A Two Judge Bench of the Supreme Court presided by Justice Krishna Murari and Justice S. Ravindra Bhat passed a Judgment dated 21.02.2023 in the case namely Sanwarlal Agrawal & Ors. Versus Ashok Kumar Kothari & Ors. in Civil Appeal No(S). 1312-1313 of 2023 and observed that the Executing Court while executing a decree cannot expand its interpretation/scope or enlarge the contested amount on account of silence of the other Party manifested through their non filing of any written statement.
The Appellants, Sanwarlal Agrawal and Others and Respondents, Ashok Kumar Kothari and Others entered into a Joint Venture Agreement in 2017 to operate a Multi-Specialty Hospital in Malad, Mumbai. As equal shareholders, each brought in Rs10 crores as interest-free loans to finance the Project of the said Hospital. Subsequently on 27.03.2019, the Respondents bid for the entire 50% shareholding for a consideration amount of 36.75 crores, which was accepted by the Appellants and reduced in writing through Email dated 28.03.2019. Pursuant to payment of token amount of 1,83,75,000/- (that is 5%), the Respondents, by way of Email, provided a break-up of the consideration of 36.75 crores which included the initial free loan lying with the Company of the sum of Rs. 10,29,55,000/- that was to be paid back and discharged through the bank account of the Company to the Appellants. The said inclusion of the Loan Amount was expressly rejected by the Appellants.
The Respondents filed Commercial Suit No. 844/2019, for Declaration that the Agreement dated 28.03.2019 was binding on the Appellants, and for specific performance of the said Agreement which was awarded by Order dated 05.08.2019.
On failure of compliance of the said Order, the Respondents filed an execution proceeding on 13.09.2019 and so did the Appellants, on 16.01.2020. The Single Judge of the High Court of Bombay, by a common Order dated 04.01.2021, held that the decree was ambiguous and construed the decree by looking into the pleadings. It further held that in the absence of a written statement or denial of averments in the Plaint by the Appellants, the consideration amount payable under the Agreement was inclusive of the Loan Amount.
Aggrieved by the said Order, an Appeal was filed by the Appellants where the Division Bench concurred with the Single Judge’s discretion of looking into the pleadings and held that in no way, it constituted going ‘behind the decree’. Consequently, an Appeal was filed before the Supreme Court against the aforesaid Order dated 14.06.2022.
The only issue for consideration is whether the sum of Rs. 36.75 Crores stipulated in the Agreement by email dated 28.03.2019 was inclusive of the Loan Amount of 10,29,55,000/- or not.
Supreme Court Observations:
At the outset, the Supreme Court noted the decree awarded (on agreement by both the Parties) captures, in essence, parts (A) to (D) of the prayer made by the Respondents in their suit.

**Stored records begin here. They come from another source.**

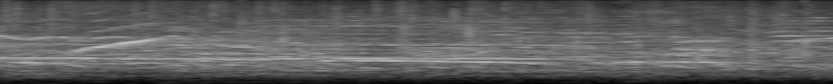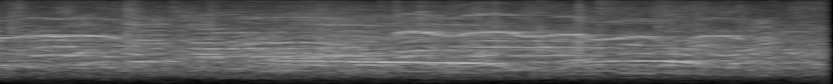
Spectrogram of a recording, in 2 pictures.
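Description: A band plays loud rock music through loudspeakers.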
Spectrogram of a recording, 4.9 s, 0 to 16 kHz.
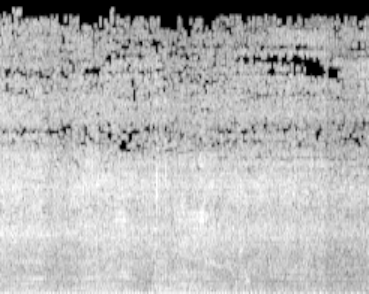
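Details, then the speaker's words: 2019 Honda Beat Street scooter with smoking exhaust and oil running low early, idling with a loose clattery top-end rattle over the exhaust pulses; noise analysed before teardown (cam chain, valve clearance or tensioner), finding cam chain rattle. "nah ini berarti masalahnya dari sini teman-teman Nah ya teman-teman Ini untuk penganalisaan suara berisik nah sebelum kita bongkar kita analisa dulu berisinya kira-kira Dari mana Apakah dari sehar apakah dari kelep setelannya terlalu renggang Apakah dari penekan Kenteng"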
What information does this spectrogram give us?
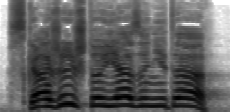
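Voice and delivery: high, loud yell back; shouted reply. A narrator's reading. Housekeeper answers from behind closed door, shouting. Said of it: "крикнула в ответ Фрёкинбок из-за закрытой двери".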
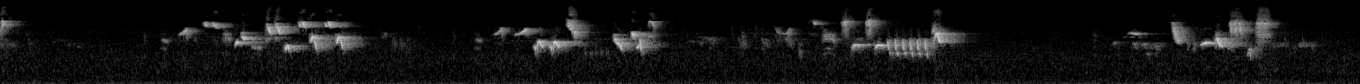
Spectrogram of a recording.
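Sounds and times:
Common nightingale song with high whistles and scratchy chatters: 0:01.6 - 0:03.6, 0:04.8 - 0:09.7, 0:11.2 - 0:13.2.

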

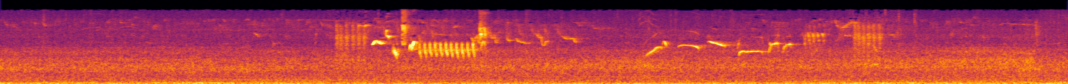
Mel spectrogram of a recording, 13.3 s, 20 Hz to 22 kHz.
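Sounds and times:
common nightingale Luscinia megarhynchos singing: 0:00.0 - 0:13.3
faint background hiss: 0:00.0 - 0:13.3.

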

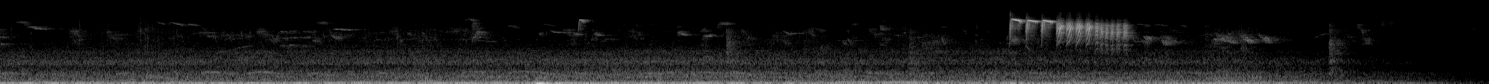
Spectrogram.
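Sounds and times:
Eurasian blue tit Cyanistes caeruleus singing sliding notes into a rapid trill: 0:00.0 - 0:14.8.

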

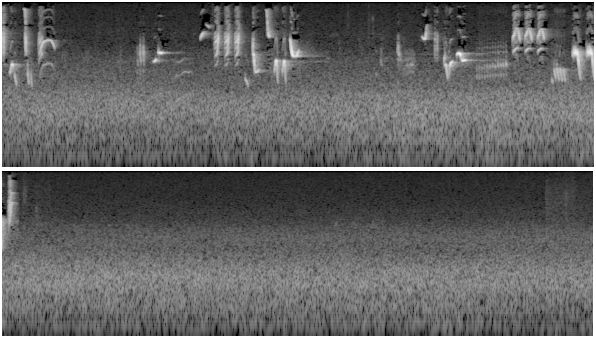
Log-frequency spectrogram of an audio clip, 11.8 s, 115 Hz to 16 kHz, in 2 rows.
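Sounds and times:
common nightingale Luscinia megarhynchos singing: 0:00.0 - 0:00.6, 0:01.3 - 0:06.2
soft hiss: 0:00.0 - 0:11.8.

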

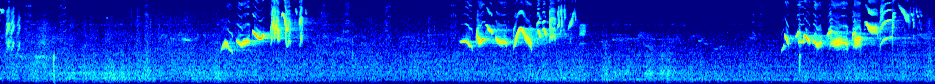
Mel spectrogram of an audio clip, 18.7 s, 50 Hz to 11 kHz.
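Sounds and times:
Eurasian blackbird song, Turdus merula: 0:00.0 - 0:01.3, 0:03.2 - 0:07.0, 0:09.2 - 0:18.7.

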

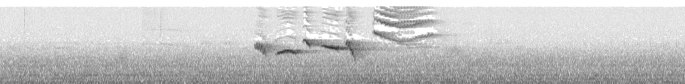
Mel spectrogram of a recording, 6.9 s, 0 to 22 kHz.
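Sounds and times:
common blackbird Turdus merula singing a phrase: 0:02.5 - 0:04.6.

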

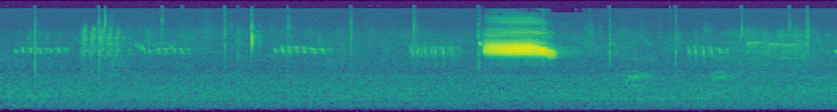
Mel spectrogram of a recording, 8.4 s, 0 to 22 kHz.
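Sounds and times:
European greenfinch Chloris chloris twittering: 0:04.4 - 0:05.6.

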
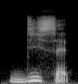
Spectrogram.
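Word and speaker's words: dix-sept: But then for the pronunciation, 17. Okay, so you don't insist on the S.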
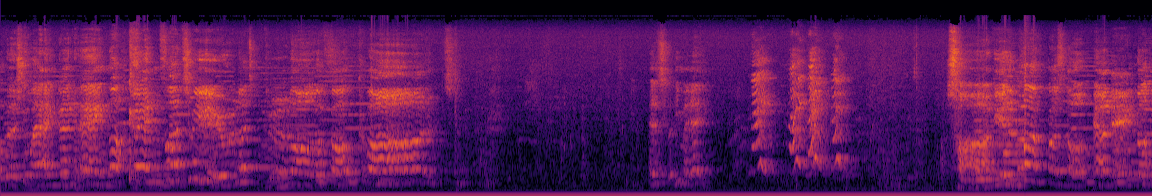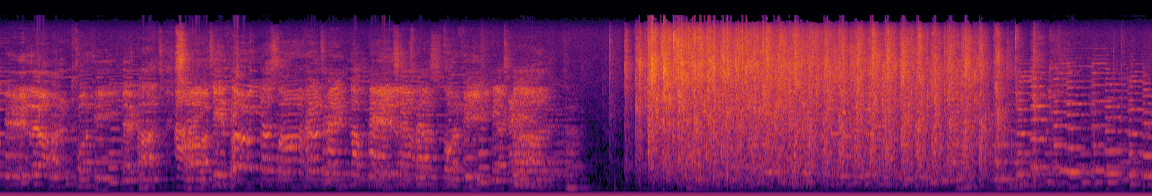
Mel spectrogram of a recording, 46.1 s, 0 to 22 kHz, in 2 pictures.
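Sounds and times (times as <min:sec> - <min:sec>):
vaudeville song with accompaniment: 0:00.0 - 0:09.2, 0:18.8 - 0:46.0
audience applauding: 0:35.2 - 0:43.8
violin and piano music: 0:38.4 - 0:46.0.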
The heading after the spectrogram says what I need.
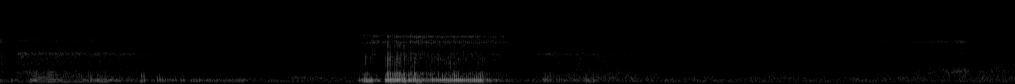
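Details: Sleeping American Bulldog snoring: soft, low breathing with one louder rattling, snorting breath in the middle.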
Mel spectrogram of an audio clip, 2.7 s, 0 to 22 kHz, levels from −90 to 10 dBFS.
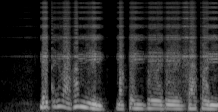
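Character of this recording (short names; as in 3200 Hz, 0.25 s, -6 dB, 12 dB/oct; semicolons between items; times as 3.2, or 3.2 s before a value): a buzz of ramps at a fixed pitch in blocks of 16 samples; random-step tremolo; a shimmering, thickened sound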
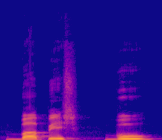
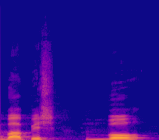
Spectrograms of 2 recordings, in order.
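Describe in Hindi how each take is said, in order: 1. अंतिम स्वर गोल u है। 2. अंतिम स्वर खुला o है। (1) "पेश की अदायगी में आपके होंठ गोल हो जाएँ" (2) "अगर आप इसे होंठ गोल नहीं करेंगे तो क्या होगा"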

They are analogous to the terms of the Agreement dated 28.03.2019, which allude only to the ‘sale of the 50% shareholding of the Appellants’ and do not mention anything separately regarding the outstanding loan amount.
The Apex Court observed that as it is commonly known that the stream cannot rise above its source and that both the Courts have, by selectively perusing the emails, altered the terms of the decree to include the loan amount into the Agreement consideration. The Court further observed that it is also imperative to note that such a reading was despite the clauses in the Joint Venture Agreement entered into between the parties in 2017, which provided for a separate mechanism of settling all outstanding loans. Thus, the Joint Venture Agreement also contemplated a clear distinguishment between the bidding process and subsequent repayment of loan.
The Hon’ble Supreme Court further held that repayment of the loan amount in no manner constitutes a disruption of the ‘smooth transition’ envisioned as an aim of this transaction – thus its interpretation as such is erroneous. The Court said that both the Single Judge and Division Bench of the High Court interpreted the Appellants’ silence (manifested in their not filing any written statement) as acquiescence to the inclusion of the loan amount, which, is although worthy of adverse inference, cannot be the reason to justify expansion of the decree.
Thus, for the reasons aforesaid, the Appeal was allowed by the Supreme Court and Impugned Order dated 14.06.2022 was quashed and set aside.
An executing court has limited powers of only executing a decree that has been passed by the court. The executing court cannot go into the decree or decide issues that ought to have been looked into by the deciding court. Any such enquiry or change made in the decree is beyond the jurisdiction of the executing court and is clearly liable to be set aside by a higher court. It is settled law that an executing court can only assist the decree holder in enforcing the decree and not beyond that.
The Indian Lawyer
Sushila Ram Varma
The Indian Lawyer